- Encourage her to get a job (if she is age appropriate). Once your daughter is of the age where she can get a part-time job, I highly encourage you to have her get one. Not only will interviewing and putting a resume together give her a sense of accomplishment, she’ll get a nice boost to her confidence from doing a job well done and learning a new skill. In addition, it will also help her manage her own finances, an area we need to teach our daughters about from a young age. TIP: Encourage her to get a job that plays to her strengths. If she’s good with numbers, perhaps, a cashier. If she’s good with kids, how about babysitting? If she loves animals, maybe she can help out in a pet shelter. And, by the way, volunteering counts!
- Pay her a sincere compliment. If your daughter looks particularly beautiful when going out or if she happens to be having a good hair day (Lord knows life is great on those days!), simply acknowledging it can make her feel great. If you’ve witnessed her accomplishing something that she’s been working on (from learning to play a new instrument or acing a mid-term), let her know that you noticed the effort she put in and the positive results she experienced. You never know how your words impact others – when our daughters hear us sincerely acknowledge the people they are, it can lift them up in meaningful ways. TIP: Your daughter knows when you’re giving her lip service. Make sure you mean what you say and that you’re not just doing it for the sole purpose of making her feel good about herself.
- Set a goal together. An effective way to ensure your daughter reaches her full potential is for her to set goals and then take small, measurable actions to reach them. While your teen daughter may not want to do an activity with you, she might change her mind if the prize for reaching the goal is awesome! For example, suggest to your daughter that you start a weekly (or daily, if you can) meditation ritual to start your day off on the right path. Five minutes is all you need to start. TIP: Set a benchmark for a month. If you do it consistently for 30 days, the reward is lunch and a manicure. It’s not a bribe (although sometimes those can work like a charm!); think of it more as a prize for a job well done!
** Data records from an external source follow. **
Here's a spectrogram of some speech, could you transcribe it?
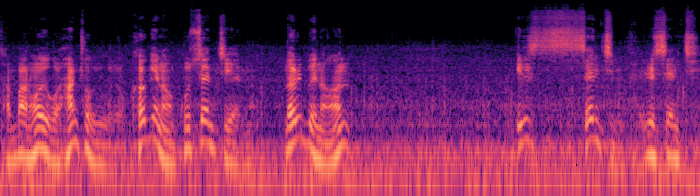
3반 호이고 한쪽이고요. 크기는 9cm, 넓이는 1cm입니다. 1cm.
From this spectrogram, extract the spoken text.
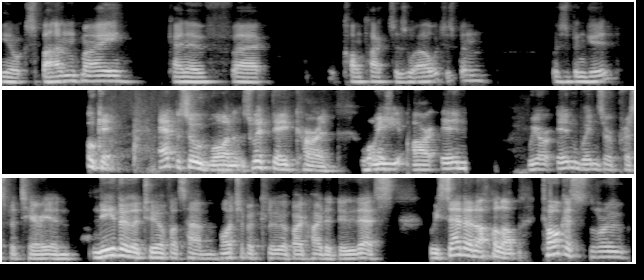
you know expand my kind of uh, contacts as well, which has been which has been good. Okay, episode one. is with Dave Curran. What we are in we are in Windsor Presbyterian. Neither of the two of us have much of a clue about how to do this. We set it all up. Talk us through.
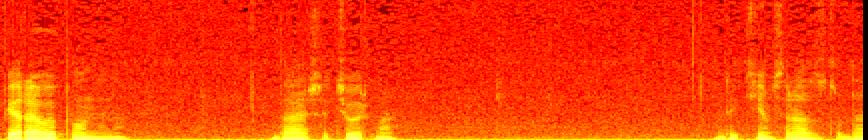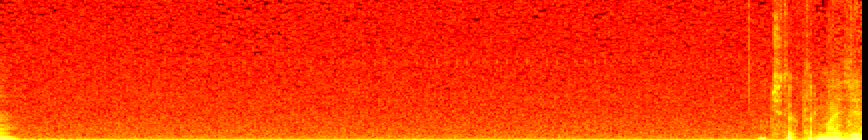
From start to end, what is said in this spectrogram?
Так, первая выполнена. Дальше тюрьма. Летим сразу туда. Что так тормозит?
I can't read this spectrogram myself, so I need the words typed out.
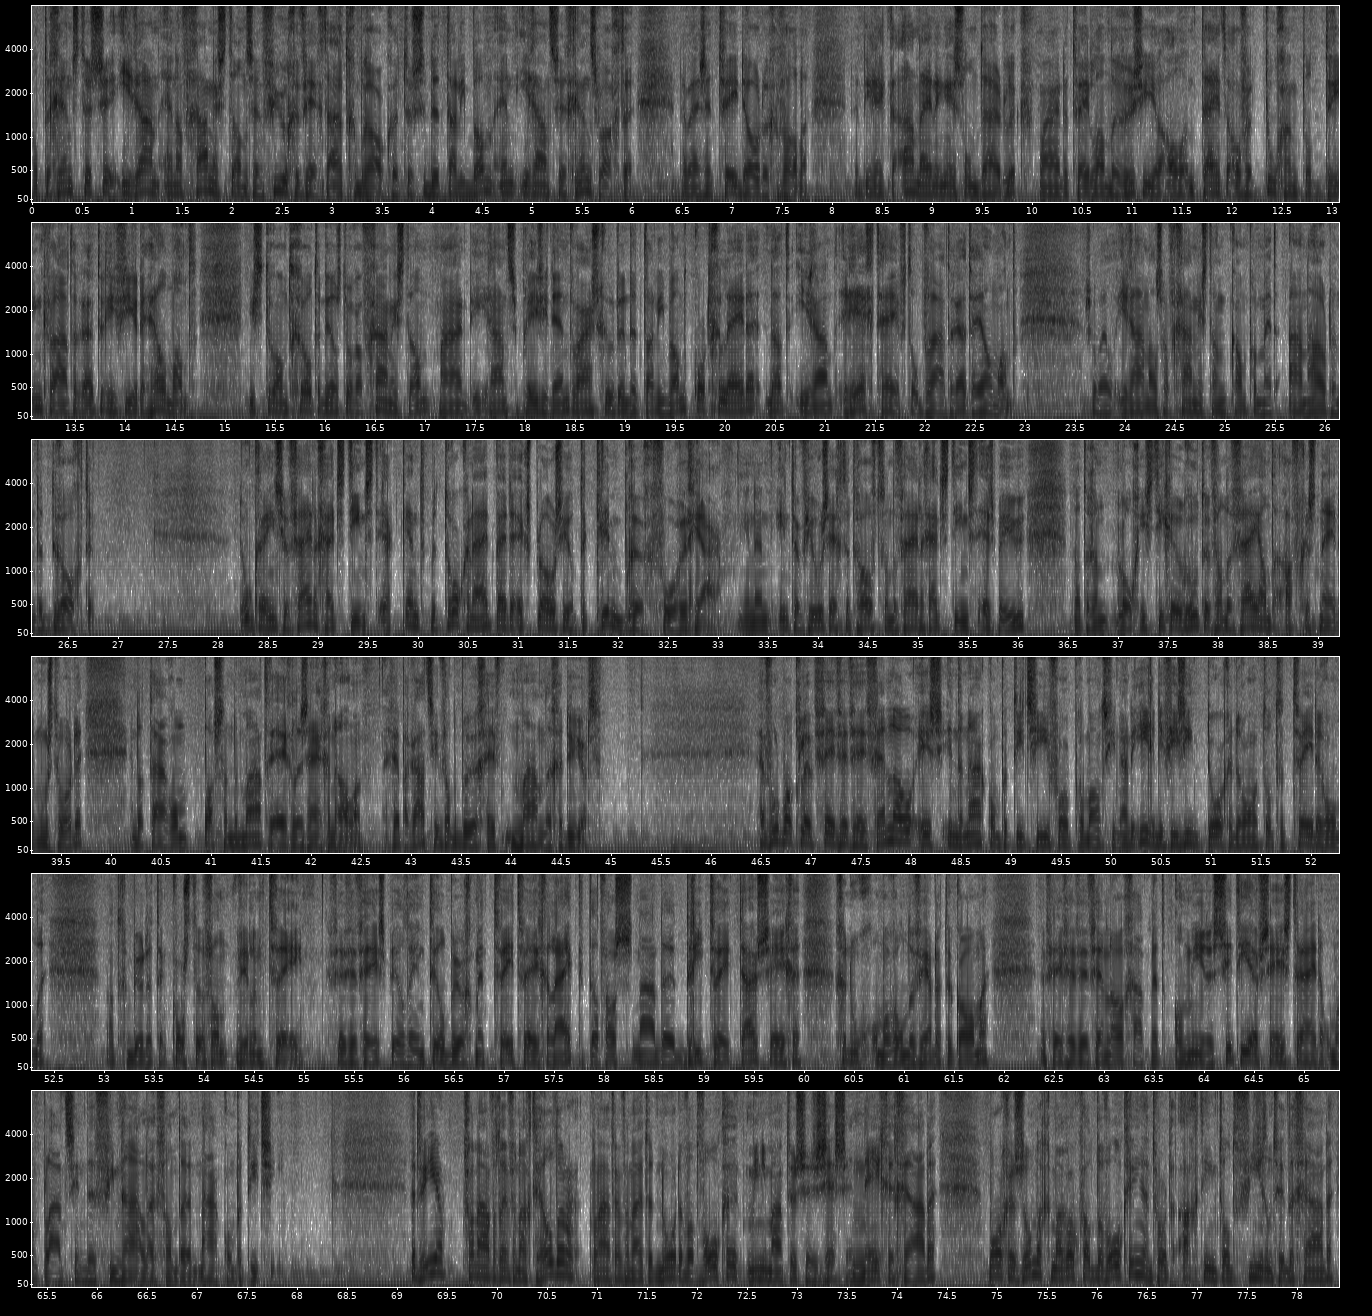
Op de grens tussen Iran en Afghanistan zijn vuurgevechten uitgebroken... tussen de Taliban en Iraanse grenswachten. Daarbij zijn twee doden gevallen. De directe aanleiding is onduidelijk... maar de twee landen ruzien al een tijd over toegang tot drinkwater... uit de rivier de Helmand. Die stroomt grotendeels door Afghanistan... maar de Iraanse president waarschuwde de Taliban kort geleden... dat Iran recht heeft op water uit de Helmand. Zowel Iran als Afghanistan kampen met aanhoudende droogte. De Oekraïnse Veiligheidsdienst erkent betrokkenheid bij de explosie op de Krimbrug vorig jaar. In een interview zegt het hoofd van de Veiligheidsdienst SBU dat er een logistieke route van de vijand afgesneden moest worden en dat daarom passende maatregelen zijn genomen. De reparatie van de brug heeft maanden geduurd. En voetbalclub VVV Venlo is in de na-competitie voor promotie naar de Eredivisie doorgedrongen tot de tweede ronde. Dat gebeurde ten koste van Willem II. VVV speelde in Tilburg met 2-2 gelijk. Dat was na de 3-2 thuiszegen genoeg om een ronde verder te komen. En VVV Venlo gaat met Almere City FC strijden om een plaats in de finale van de na-competitie. Het weer, vanavond en vannacht helder. Later vanuit het noorden wat wolken. Minima tussen 6 en 9 graden. Morgen zonnig, maar ook wat bewolking. Het wordt 18 tot 24 graden.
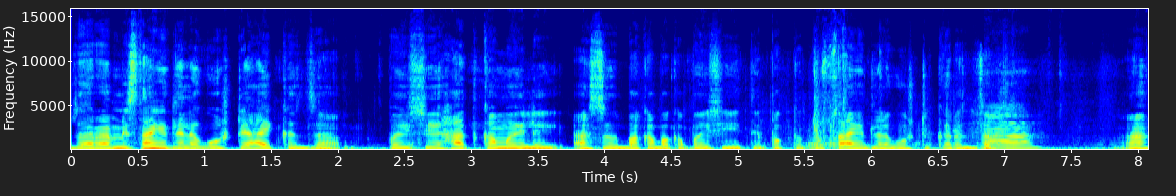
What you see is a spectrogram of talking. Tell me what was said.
जरा मी सांगितलेल्या गोष्टी ऐकत जा. पैसे हात कमवले असं बका बका पैसे येतील फक्त तू सांगितलेल्या गोष्टी करत जा. हा. हा?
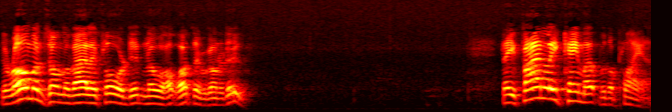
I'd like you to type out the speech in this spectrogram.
The Romans on the valley floor didn't know what they were going to do. They finally came up with a plan.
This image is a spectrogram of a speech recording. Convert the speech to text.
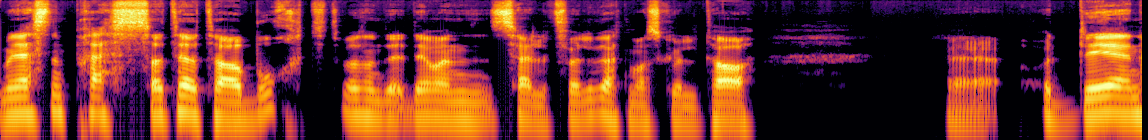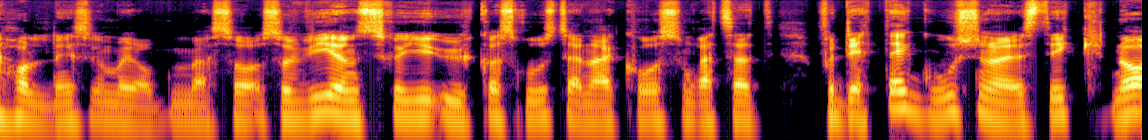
nesten pressa til å ta abort. Det var, sånn, det, det var, en selvfølge at man skulle ta. Uh, og det er en holdning som vi må jobbe med. Så, så vi ønsker å gi ukas ros til NRK som rett og slett For dette er god journalistikk. Nå,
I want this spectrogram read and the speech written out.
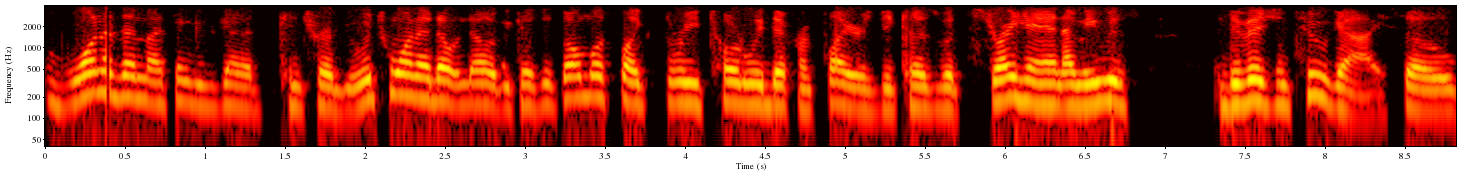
one of them I think is going to contribute. Which one I don't know because it's almost like three totally different players. Because with Strachan, I mean, he was a Division two guy, so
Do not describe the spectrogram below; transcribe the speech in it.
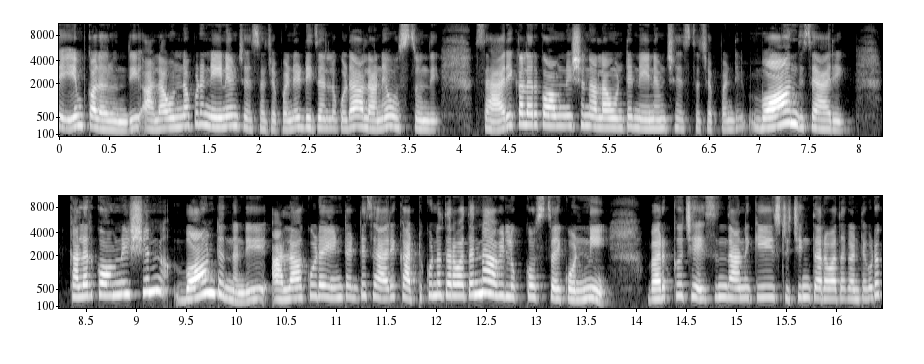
సేమ్ కలర్ ఉంది. అలా ఉన్నప్పుడు నేనేం చేస్తా చెప్పండి? డిజైన్లో కూడా అలానే వస్తుంది. శారీ కలర్ కాంబినేషన్ అలా ఉంటే నేనేం చేస్తా చెప్పండి? బాగుంది శారీ. కలర్ కాంబినేషన్ బాగుంటుందండి. అలా కూడా ఏంటంటే శారీ కట్టుకున్న తర్వాతనే అవి లుక్ వస్తాయి కొన్ని. వర్క్ చేసిన దానికి స్టిచ్చింగ్ తర్వాత కంటే కూడా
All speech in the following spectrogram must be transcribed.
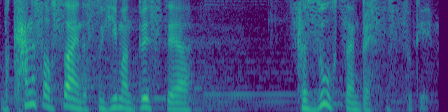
Aber kann es auch sein, dass du jemand bist, der versucht, sein Bestes zu geben?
Sheira Brayer is a motivational speaker, coach, author, and award-winning songwriter. She offers innovative solutions and strategies to help moms and their tween/teen daughters reduce stress, increase awareness, boost confidence, and improve decision-making. To find out more about Motiv8 coaching, visit sheirabrayer.com